The most impressive element of the current World Cup competition from a humanistic standpoint is the fervent commitment to stamp out international racism.
The appeal is all the more dramatic and meaningful in this year's edition of the international football classic in that the host nation is South Africa, for all too many years the home of the racially oppressive system called apartheid.
Pictures of Nelson Mandela, the towering beacon of unity and fervent opponent of racism, are seen in evidence at the stadiums where the games are held throughout the nation.
Before the games begin player representatives of the competing national teams deliver statements condemning racism.
After that, in a show of unity, pictures are taken of both teams as the players that will shortly be locked in determined competition are shown posing together. The focus is on understanding and camaraderie as opposed to hate, bigotry and ignorance.
One morning last week after the final World Cup match of that day ended I turned on the radio. As I switched the dial I came to Rush Limbaugh and listened to him explain how Emma Lazarus' inspiring words were never meant to be a symbol for the nation.
The nation's heritage of immigrants coming to America to better themselves and the message contained in the words of Emma Lazarus preserved for the ages on Ellis Island not only are not that meaningful to Limbaugh, but were never meant to be accepted in any national context.
It was Big Brother liberalism once more rearing its ugly head that gave Emma Lazarus along with her words their permanence.

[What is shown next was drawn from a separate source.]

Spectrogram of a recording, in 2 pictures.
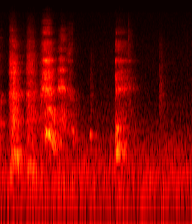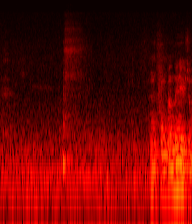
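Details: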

Later last week Limbaugh struck another of his consistently low notes by speculating on why Michelle Obama had not attended Senator Robert Byrd's funeral. He wondered aloud if the reason was that the nation's First Lady suspected that she had slave blood.

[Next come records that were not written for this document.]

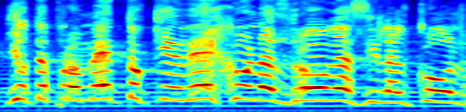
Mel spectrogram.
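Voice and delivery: challenging God. Retold or imitated. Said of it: "recuerdo haberle retado a Dios".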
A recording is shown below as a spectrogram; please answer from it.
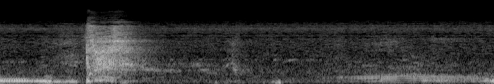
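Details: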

Limbaugh as a commercially successful demagogue learned early to decipher the composition of his potential audience and please it, building his numbers to truly alarming proportions.

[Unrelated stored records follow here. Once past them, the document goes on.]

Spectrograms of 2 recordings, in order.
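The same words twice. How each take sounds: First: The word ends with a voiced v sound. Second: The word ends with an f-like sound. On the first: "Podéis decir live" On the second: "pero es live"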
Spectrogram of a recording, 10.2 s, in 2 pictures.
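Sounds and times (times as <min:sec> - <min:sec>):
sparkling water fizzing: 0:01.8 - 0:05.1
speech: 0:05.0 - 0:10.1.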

As a deliverer of hate messages, Limbaugh learns what is popular. Immigrant bashing is a big ticket issue among the sickest elements of the political right, the staple of Limbaugh audiences.
Rush saw how solidly former Congressman Tom Tancredo scored at a Tea Party Convention delivering a fire breathing anti-immigrant speech. Even Sarah Palin found that it was a tough act to follow.
He also is well aware of what is happening in Arizona. The people in and out of Arizona who appreciate the new law regarding immigration will listen to Limbaugh if he is in synch with their beliefs.
The comment about Michelle Obama shores up the "hate the Obamas on all fronts base" while keeping the racial component ever present with his comment about possible "slave blood" in the First Lady's family history.
Limbaugh has achieved even greater power as a successful radio hate messenger than Father Charles Couglin, who took to the airways in the thirties to excoriate Franklin Delano Roosevelt and his New Deal according to Scott Horton.
Horton, an international lawyer and writer, did a piece for the March edition of Harper's where he compared Coughlin, the radio demagogue of the thirties, to Rush Limbaugh. He made a point deserving serious reflection that Limbaugh as well as Glenn Beck hold more power today than Coughlin did in the thirties because they hold power in the Republican Party.